The U.S. Supreme Court is again mulling a request to overrule the Insular Cases, a set of decisions made in the early 1900s that established relations between the federal government and its newly acquired overseas territories.
This time, the issue has been raised in a case involving a federal financial oversight board’s decision to downgrade retirement benefits for teachers in Puerto Rico.
Advocates for overruling the Insular Cases have been trying to find a legal case that they could use as a vehicle to bring the matter before the Supreme Court. They argue that the decisions in the Insular Cases set up a system of unequal treatment for people living in the island territories and that they were based largely on racial bias.
In the past year, the Court has side-stepped the issue in two well-publicized cases, deciding them without ruling against the Insular Cases, although two members — Justices Neil Gorsuch and Sonia Sotomayor — are on record criticizing the Insular Cases and suggesting that when there is an appropriate case under review, the Court should reconsider the precedents set by the Insular Cases.
The Court was to consider the most recent attempt to raise the issue during a private conference Friday and to render a decision in the next few days, possibly as early as Monday.
The immediate issue is whether the seven-member board that Congress established in 2016 when it passed the Puerto Rico Oversight, Management and Economic Stability Act has the authority to alter the island’s retirement system for public school teachers.

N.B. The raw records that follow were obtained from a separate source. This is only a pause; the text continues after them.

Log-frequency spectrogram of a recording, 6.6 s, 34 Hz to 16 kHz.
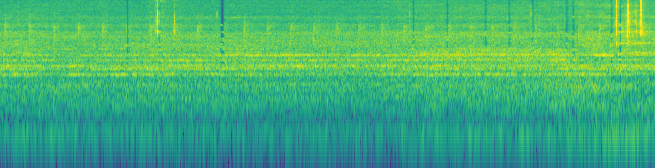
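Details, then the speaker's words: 8 kW Chinese diesel air heater heating a garage, warming up toward full temperature: even, steady combustion roar with a smooth fan hum and no misfire popping. Normal running. "now the old one is going fine now it's it's coming up the temperature"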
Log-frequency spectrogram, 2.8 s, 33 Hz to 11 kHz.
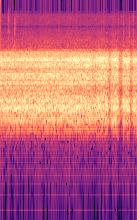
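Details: Heathkit SB-610 monitor scope connected by coax to an FT-857 transceiver, on the bench: steady loud hiss raising the noise floor and drowning signals; caused by a faulty tube socket, noise stops when the socket is dealt with.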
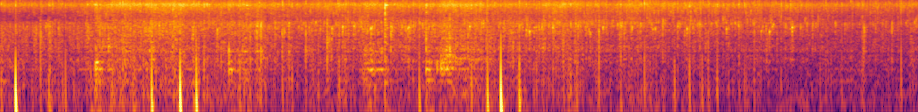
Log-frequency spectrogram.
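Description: Finely chopped onions sauté in hot oil with bay leaf and cinnamon, a close, constant sizzle broken by frequent scraping clicks of a spoon stirring the pan.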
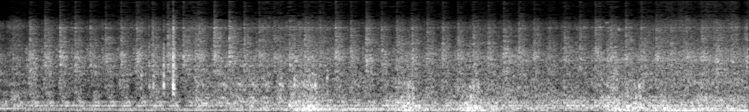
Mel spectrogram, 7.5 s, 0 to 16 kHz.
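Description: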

PROMESA was established when Puerto Rico was teetering on the edge of bankruptcy.
As part of its economic restructuring plan, the federal board decided to implement a less generous retirement system for teachers.
Among the changes was one covering eligibility. Local law had allowed teachers to retire at age 55 with 30 years of service or at age 60 with at least five years of service. The new system calls for retirement at age 63 with a minimum of 10 years of service.
That and other changes to the system prompted teacher associations to bring suit to oppose “the gutting of their pension system.”
In Federacion de Maestros de Puerto Rico, Inc. v. Financial Oversight and Management Board for Puerto Rico, et al., the plaintiffs said the announcement of the change caused a “mass exodus of public school teachers” and “contributed to the hardships of Puerto Rico’s public education system.”
Of the 30,000 public school teachers affected by the move, 2,800 submitted applications for retirement before the change was implemented, the plaintiffs said. By contrast, in the prior year, there were about 1,000 fewer retirement applications.
The teachers lost their case in the lower court. In April, the U.S. Court of Appeals for the First Circuit ruled that the PROMESA board has the power to preempt and amend laws.
“This conclusion was only possible because it was based pursuant to the morally repugnant doctrine of the Insular Cases,” the plaintiffs said in their bid to get the U.S. Supreme Court to review the case.
In August, they filed a petition for a Writ of Certiorari with the Supreme Court, asking the Court to hear their case in the context of reviewing the Insular Cases.
The defendants, the PROMESA board, opposed the petition, saying the Insular Cases are “irrelevant to this case.” All that actually happened, they said, is that the board substituted a more affordable retirement plan for teachers going forward.
While the plaintiffs pointed to references to the Insular Cases in their earlier filings, the defendants said the plaintiffs hadn’t made them a part of their actual arguments.
Invoking the Insular Cases now, the defendants said, “is a desperate attempt to deceive the Court into thinking the issues at stake are more important than they are.”